TASK BRIEF =>
Verbatim copy, images removed: write out the entries below.

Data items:
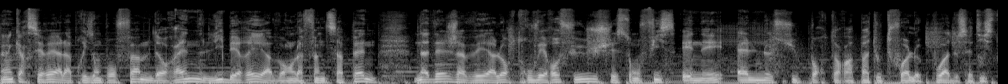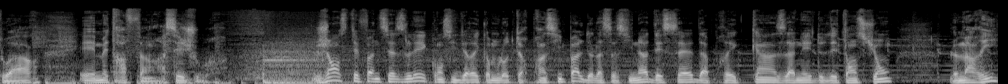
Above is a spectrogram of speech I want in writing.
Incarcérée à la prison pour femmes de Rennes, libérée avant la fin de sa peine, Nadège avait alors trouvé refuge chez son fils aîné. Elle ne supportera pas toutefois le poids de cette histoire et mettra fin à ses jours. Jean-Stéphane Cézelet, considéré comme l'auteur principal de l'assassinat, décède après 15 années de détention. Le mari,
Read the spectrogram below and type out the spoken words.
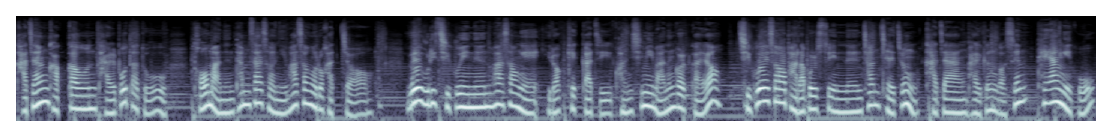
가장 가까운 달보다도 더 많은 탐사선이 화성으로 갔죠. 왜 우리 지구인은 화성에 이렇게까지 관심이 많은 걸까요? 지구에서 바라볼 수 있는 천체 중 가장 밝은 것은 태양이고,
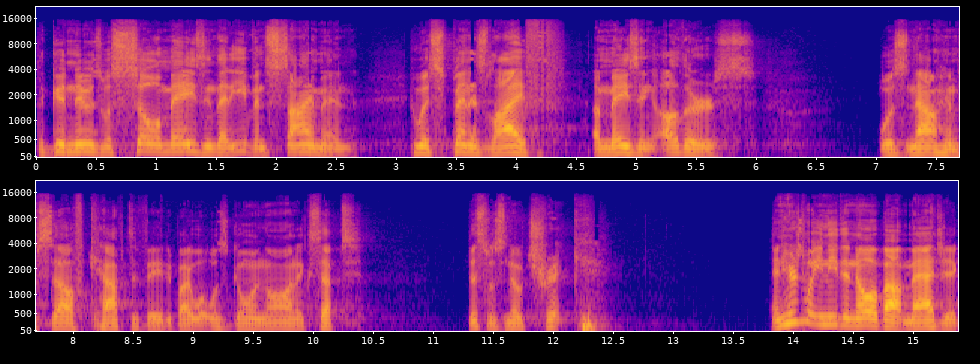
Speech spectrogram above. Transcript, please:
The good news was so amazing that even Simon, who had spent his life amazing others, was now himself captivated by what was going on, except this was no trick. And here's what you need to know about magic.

TASK ANSWER =>
Above is a spectrogram of speech I want in writing.
Incarcérée à la prison pour femmes de Rennes, libérée avant la fin de sa peine, Nadège avait alors trouvé refuge chez son fils aîné. Elle ne supportera pas toutefois le poids de cette histoire et mettra fin à ses jours. Jean-Stéphane Cézelet, considéré comme l'auteur principal de l'assassinat, décède après 15 années de détention. Le mari,
Read the spectrogram below and type out the spoken words.
가장 가까운 달보다도 더 많은 탐사선이 화성으로 갔죠. 왜 우리 지구인은 화성에 이렇게까지 관심이 많은 걸까요? 지구에서 바라볼 수 있는 천체 중 가장 밝은 것은 태양이고,
Speech spectrogram above. Transcript, please:
The good news was so amazing that even Simon, who had spent his life amazing others, was now himself captivated by what was going on, except this was no trick. And here's what you need to know about magic.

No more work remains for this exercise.